Last week, Sugarland posted a live video of a cover of “Tony” to honor Pride month. Though the song is already powerful, the band, performing with an ampersand in their name as Sugarl&, included harrowing info about LGBTQ suicide rates.
Using the name “Sugarl&” was important to Jennifer Nettles and Kristian Bush because they wanted to drive home the message that all people should feel welcome at their concerts. “& = Everyone belongs here, including you & you & you & you,” they write at the beginning of the video.
In addition to the text at the start of the video, important facts are displayed throughout their live performance. “We contacted our friends at the Human Rights Campaign to supply us with the appropriate messaging to enhance the performance,” Sugarland stated on YouTube. “We hope it touches hearts, possibly changes minds and that our #LGBTQ fans, friends and family know they are loved, supported and celebrated. Happy #Pride!”
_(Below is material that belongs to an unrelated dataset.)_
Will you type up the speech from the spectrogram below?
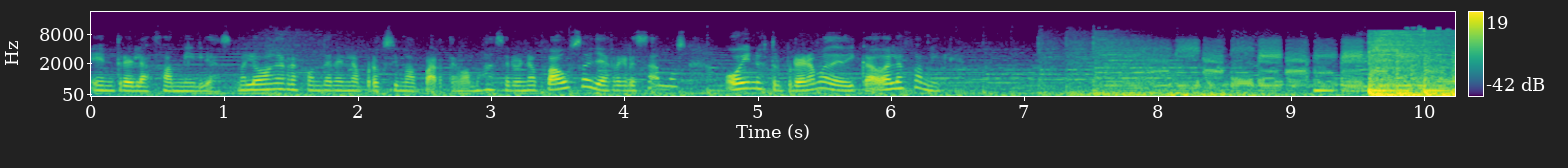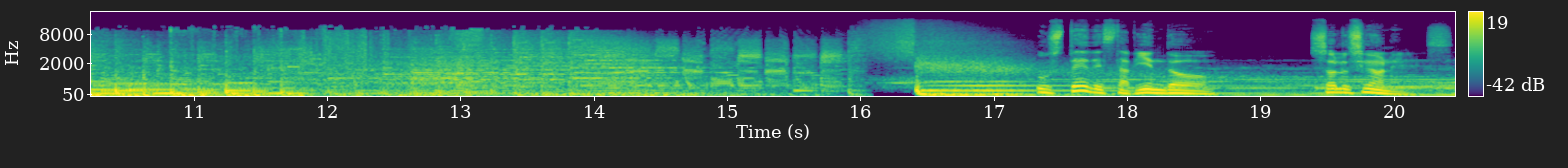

The song, “Tony,” was written by folk/alt rock artist Patty Griffin and recorded for her 1998 album Flaming Red. Lyrically, the song is told from the perspective of a teen who relates to Tony, a gay high schooler who commits suicide. The track oscillates from sorrow to anger and then blends the two together in an unpretty, but realistic, story of a gay teen who can’t find his place in the world so he decides to end his life.
For many, Sugarland’s cover of “Tony” can be a tough listen as it can be painfully relatable for some and a surprise to others who are expecting a cheery Sugarland track. But the message and emotions behind “Tony” can’t be ignored just because it’s difficult to navigate, and Sugarland (or Sugarl&) is striving to “raise awareness among our fanbase about the impact of hate speech and the importance of supporting LGBTQ kids.”